This no-threshold epidemiology problem is not unique to Chernobyl, and similarly hinders attempts to estimate low level radon pollution, air pollution and natural sunlight exposures. Determining the elevated risk or total number of deaths from very low doses is completely subjective, and while much higher values would be detectable, lower values are outside the statistically significant reach of empirical science and are expected to remain unknowable.[6][7]

From model-based epidemiological studies, the incidence of thyroid cancer cases due to the accident by 2065 compared with other cancer-inducing sources (diet etc.) across Europe, is roughly 1 in 10,000 as a probable worst-case scenario.[8][9] Thyroid cancer is relatively amenable to treatment for several decades. Attributing a 1% mortality rate by Tuttle et al. to the 16,000 cases across Europe as predicted by Cardis et al. results in a likely final total death toll from radiation-induced thyroid cancer of around 160.[8][10]

There have been no validated increases in solid cancer reported from the liquidator cohorts. The liquidators were adult at exposure and the vast majority of them received doses under 100 mSv, which is lower than many expect.[11]
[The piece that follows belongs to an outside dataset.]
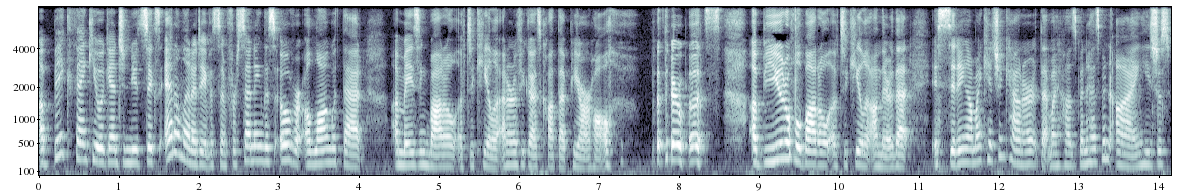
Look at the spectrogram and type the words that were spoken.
A big thank you again to Nudestix and Allana Davison for sending this over, along with that amazing bottle of tequila. I don't know if you guys caught that PR haul. but there was a beautiful bottle of tequila on there that is sitting on my kitchen counter that my husband has been eyeing. He's just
Note also that a paper in Science states there is no transgenerational effect of radiation in children born of those working as liquidators. This study used whole genome sequencing in a cohort of parent and child blood samples.[12]